Experience the new TAFE NSW website... Launch Beta!
Browse hundreds of courses with a wide range of study options from online courses to diploma qualifications, training and full-time education. Learn more
A variety of scholarship opportunities are available for different areas of study, across the state. Learn more
View our news, press releases, videos, announcements and publications about TAFE NSW. Learn more
We should never become so isolated in our classrooms that we
are unaware of those around us
For some people, social media can be a dirty word. In just the last
five years I'm sure that most people know of someone who's had a messy
relationship breakup because of Facebook, Twitter or some other form
of social media.
However, there's a rapidly developing movement by teachers to change
the way we use social media. This is connect, encourage and share with
other teachers across districts, regions, states and countries. Social
media is fast becoming the platform for professional development and
greater globalisation of our profession. With greater access to
technology and faster internet speeds, teachers are embracing new
forms of technologies not only to engage their students but to form
new learning networks and learning spaces outside the confines of
their classroom or staff rooms.
Fifteen years ago a group of teachers met in an Irish pub to share
what was going on in their classrooms. They met to encourage, discover
and share what had or hadn't been working in their classrooms and they
used this time as a way of connecting to each other and sharing their
knowledge and experiences. Since then this 'Teach Meet' concept has
taken off and become a global phenomenon. Teach Meet first arrived in
Sydney in May last year. Over 300 teachers from primary, high schools,
public and private schools and TAFE colleges met for a night of
sharing and encouragement. And it was completely free. All the
presenters gave their time willingly and the venue was also provided
free of charge. All traditional barriers were broken down and a
wonderfully rich evening of sharing and conversation followed. Some
talks were only for two minutes, others were longer. But all of these
talks covered a range of topics, ideas and food for thought.
I was so inspired by this that on Friday 26 July I hosted the
inaugural Central Coast Teach Meet. Apart from a couple of printed
flyers, the event's only advertising was through social media and a
few emails. The venue was free (Kincumber Neighbourhood Centre) and
the presenters gladly gave of their time. Overwhelmingly those who
came want another one and I now have a team of teachers who can help
organise and maintain the momentum that was created. The sharing continues.
We should never become so isolated in our classrooms that we are
unaware of those around us. Sharing with our colleagues, friends and
family allows us to keep our teaching fresh, reflective and inspired,
rather than becoming stale and rigid.
I'd like to encourage anyone who would like to host a Teach Meet in
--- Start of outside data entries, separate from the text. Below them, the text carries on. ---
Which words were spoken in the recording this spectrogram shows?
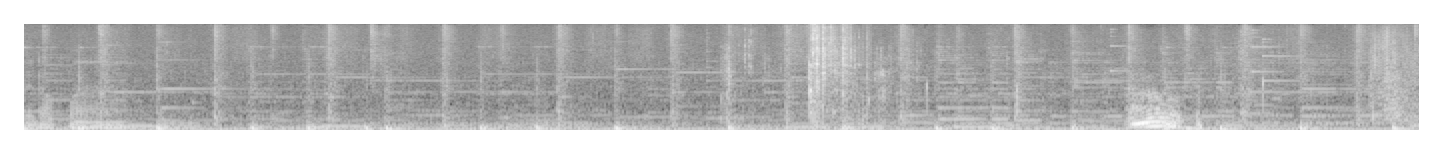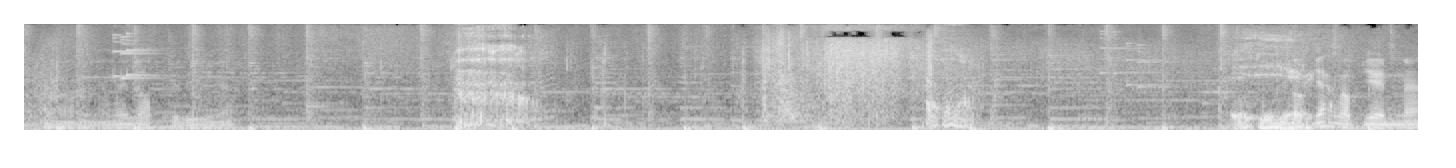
จะดรอปมาอ่ายังไม่ดรอปอยู่ดีนะดรอปยากดรอปเย็นนะ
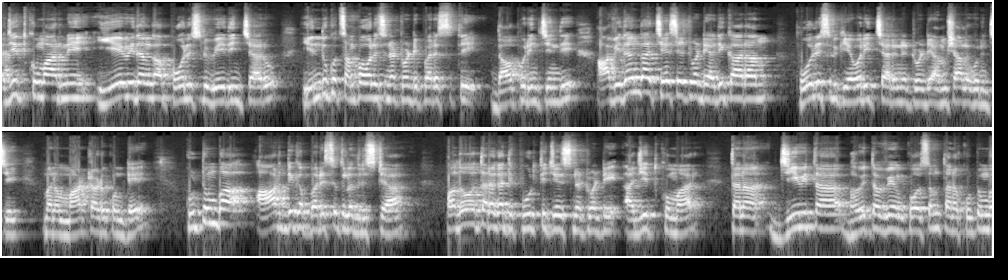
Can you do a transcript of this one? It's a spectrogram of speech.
అజిత్ కుమార్ని ఏ విధంగా పోలీసులు వేధించారు? ఎందుకు చంపవలసినటువంటి పరిస్థితి దాపురించింది? ఆ విధంగా చేసేటువంటి అధికారం పోలీసులకు ఎవరిచ్చారనేటువంటి అంశాల గురించి మనం మాట్లాడుకుంటే కుటుంబ ఆర్థిక పరిస్థితుల దృష్ట్యా పదవ తరగతి పూర్తి చేసినటువంటి అజిత్ కుమార్ తన జీవిత భవితవ్యం కోసం తన కుటుంబ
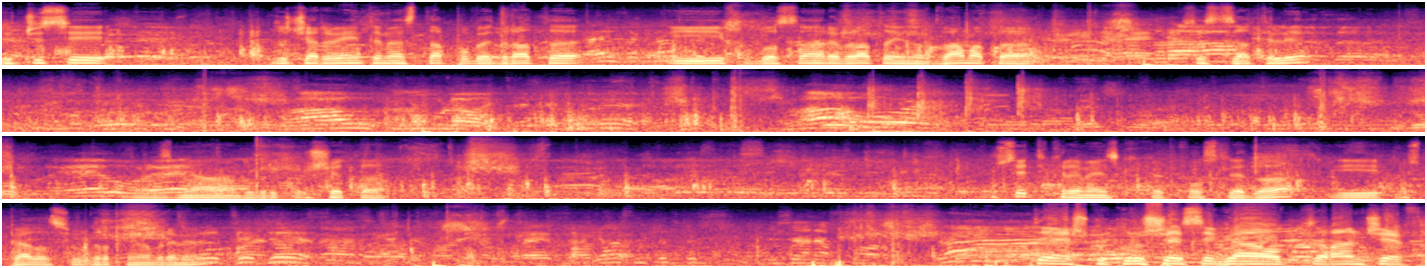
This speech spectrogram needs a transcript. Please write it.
Личи си за червените места по бедрата и в областта на ребрата и на двамата състезатели. Размяна на добри крушета. Усети Кременски какво следва и успя да се отдръпне на време. Тежко круше сега от Ранчев.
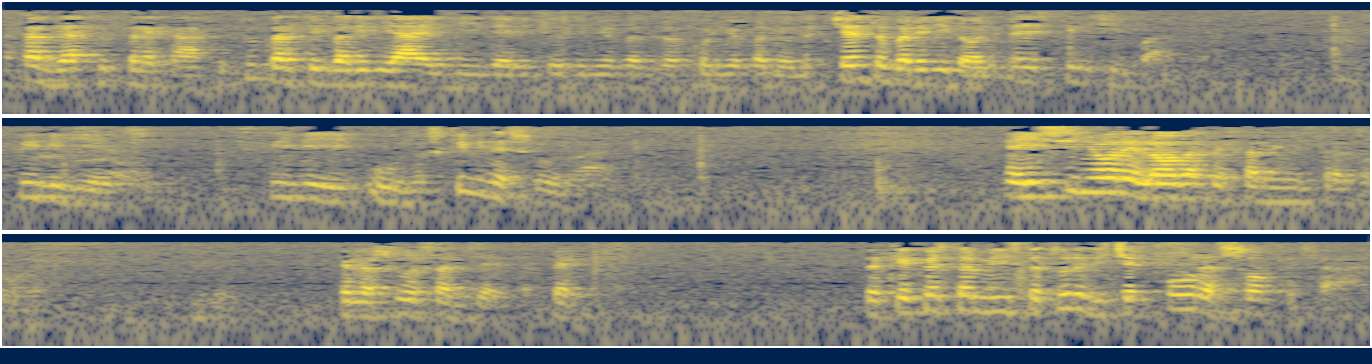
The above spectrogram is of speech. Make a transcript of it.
A cambiare tutte le carte. Tu quanti barili hai di debito di mio padrone, con il mio padrone? 100 barili d'olio, beh scrivi 50, scrivi 10, scrivi 1, scrivi nessuno anche. E il Signore loda questo amministratore per la sua saggezza. Perché? Perché questo amministratore dice ora so che fare,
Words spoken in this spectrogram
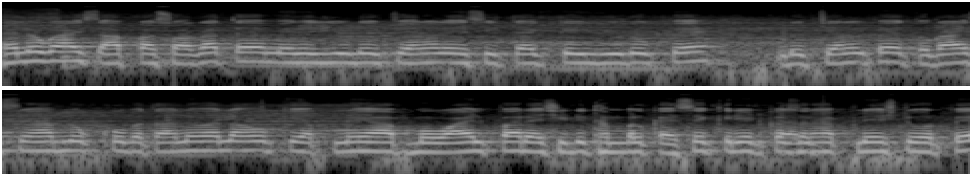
हेलो गाइस आपका स्वागत है मेरे YouTube channel A C tech के यूट्यूब पे यूट्यूब चैनल पे। तो गाइस मैं आप लोग को बताने वाला हूँ कि अपने आप मोबाइल पर एच डी थंबल कैसे क्रिएट करना है। प्ले स्टोर पे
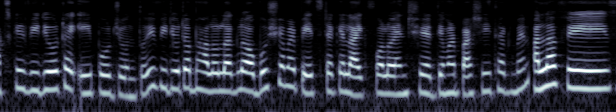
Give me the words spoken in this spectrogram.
আজকের ভিডিওটা এই পর্যন্তই। ভিডিওটা ভালো লাগলে অবশ্যই আমার পেজটাকে লাইক ফলো অ্যান্ড শেয়ার দিয়ে আমার পাশেই থাকবেন। আল্লাহ হাফেজ।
your hometown or district to have a chat with me and start one of your
own. We are a global community but sharing with local teachers who
have unique ideas that are relevant to specific communities is very
important to our students and ourselves.